Chèo is a form of generally satirical musical theatre, often encompassing dance, traditionally performed by Vietnamese peasants in northern Vietnam. It is usually performed outdoors by semi-amateur touring groups, stereotypically in a village square or the courtyard of a public building, although it is today increasingly also performed indoors and by professional performers.

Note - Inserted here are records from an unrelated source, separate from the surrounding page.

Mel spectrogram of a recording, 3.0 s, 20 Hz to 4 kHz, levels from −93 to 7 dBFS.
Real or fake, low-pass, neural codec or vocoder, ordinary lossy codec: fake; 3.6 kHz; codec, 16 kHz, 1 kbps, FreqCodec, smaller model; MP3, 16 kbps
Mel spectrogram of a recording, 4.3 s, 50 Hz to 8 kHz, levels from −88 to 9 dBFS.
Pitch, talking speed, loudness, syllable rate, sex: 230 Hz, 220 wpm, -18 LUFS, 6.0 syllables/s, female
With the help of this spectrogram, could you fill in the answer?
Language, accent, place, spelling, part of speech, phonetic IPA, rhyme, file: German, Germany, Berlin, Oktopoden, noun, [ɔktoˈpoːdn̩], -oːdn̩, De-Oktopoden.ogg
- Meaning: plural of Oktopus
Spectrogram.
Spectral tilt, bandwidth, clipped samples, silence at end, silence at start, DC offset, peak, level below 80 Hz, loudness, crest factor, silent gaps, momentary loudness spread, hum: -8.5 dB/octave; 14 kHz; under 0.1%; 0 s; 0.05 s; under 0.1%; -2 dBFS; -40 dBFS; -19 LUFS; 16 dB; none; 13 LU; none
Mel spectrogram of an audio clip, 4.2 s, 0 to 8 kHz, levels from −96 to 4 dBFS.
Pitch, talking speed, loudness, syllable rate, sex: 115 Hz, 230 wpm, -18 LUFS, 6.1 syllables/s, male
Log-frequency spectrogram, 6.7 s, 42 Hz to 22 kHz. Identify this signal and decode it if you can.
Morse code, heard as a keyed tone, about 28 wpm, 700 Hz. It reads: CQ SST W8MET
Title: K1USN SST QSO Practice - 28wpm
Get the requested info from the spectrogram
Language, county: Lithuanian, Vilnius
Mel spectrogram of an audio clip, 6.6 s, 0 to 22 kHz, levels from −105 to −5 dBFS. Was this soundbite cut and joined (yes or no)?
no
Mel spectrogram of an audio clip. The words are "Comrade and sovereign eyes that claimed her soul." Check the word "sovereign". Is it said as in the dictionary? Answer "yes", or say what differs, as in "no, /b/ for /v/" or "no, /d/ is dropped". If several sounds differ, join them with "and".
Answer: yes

Hát chèo's origins date to the 12th century during the Lý Dynasty and has existed in its present form since roughly the 16th century. It derives from folk traditions, and was orally transmitted; unlike courtly theater traditions, it employs no scenery and sparse costumes and makeup. It involves a combination of traditional set pieces and improvisational routines appropriate to amateur theatre. Like the Commedia dell'arte, it often carries of a message of satirical criticism of the existing social order. The traditional musical ensemble consisted of fiddle, flute, and drum, though in modern recreations more instruments are used.

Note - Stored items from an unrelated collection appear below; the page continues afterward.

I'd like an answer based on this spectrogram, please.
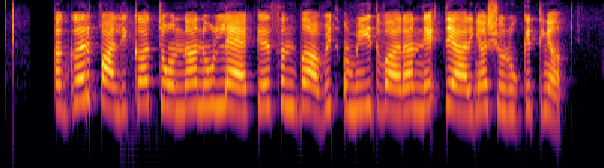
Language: Punjabi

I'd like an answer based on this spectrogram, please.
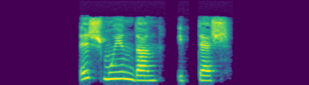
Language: Bashkir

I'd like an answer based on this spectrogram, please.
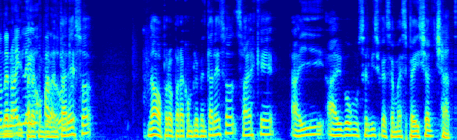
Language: Spanish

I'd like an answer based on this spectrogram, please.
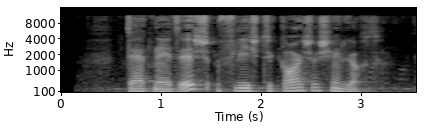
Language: Western Frisian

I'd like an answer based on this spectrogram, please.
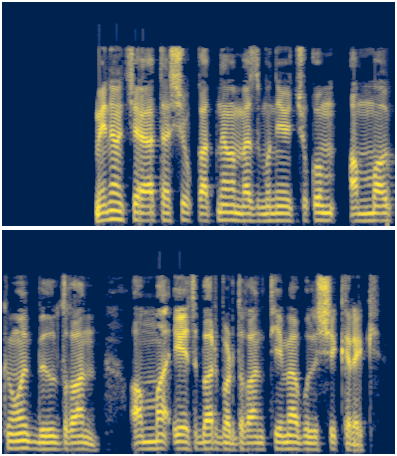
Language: Uyghur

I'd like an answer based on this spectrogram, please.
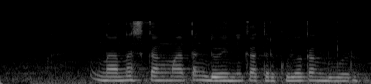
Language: Javanese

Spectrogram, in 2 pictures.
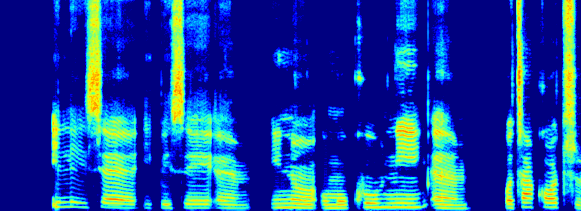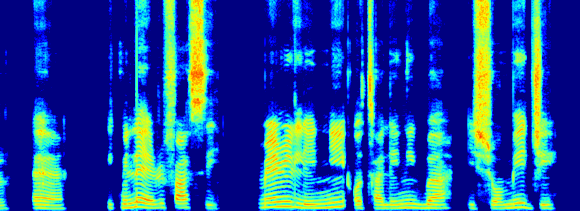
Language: Yoruba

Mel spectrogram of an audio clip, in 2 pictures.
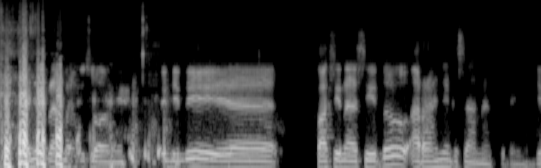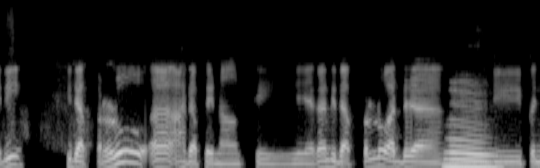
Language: Indonesian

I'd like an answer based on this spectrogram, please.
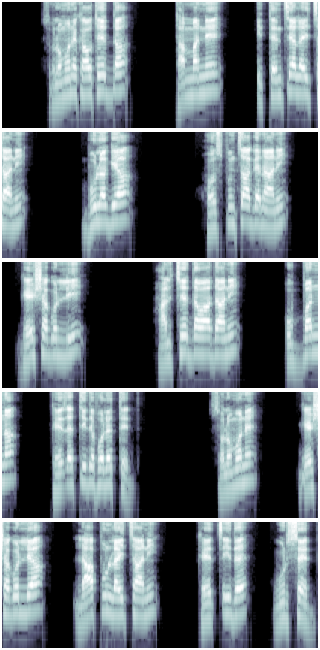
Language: Dawro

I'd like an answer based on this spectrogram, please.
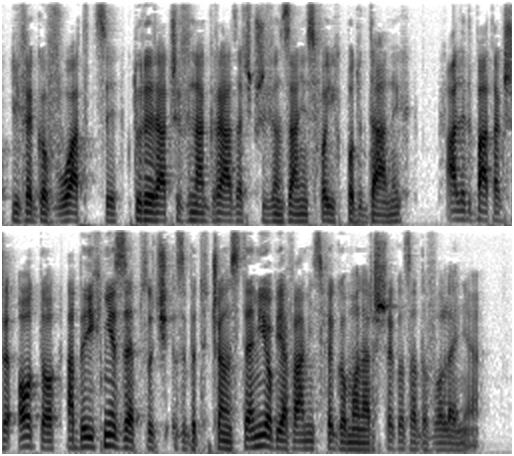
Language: Polish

A scene featuring hát chèo may be seen in the 2002 Vietnamese film Mê Thảo, Thời Vang Bóng (The Glorious Time in Me Thao Hamlet), directed by Việt Linh.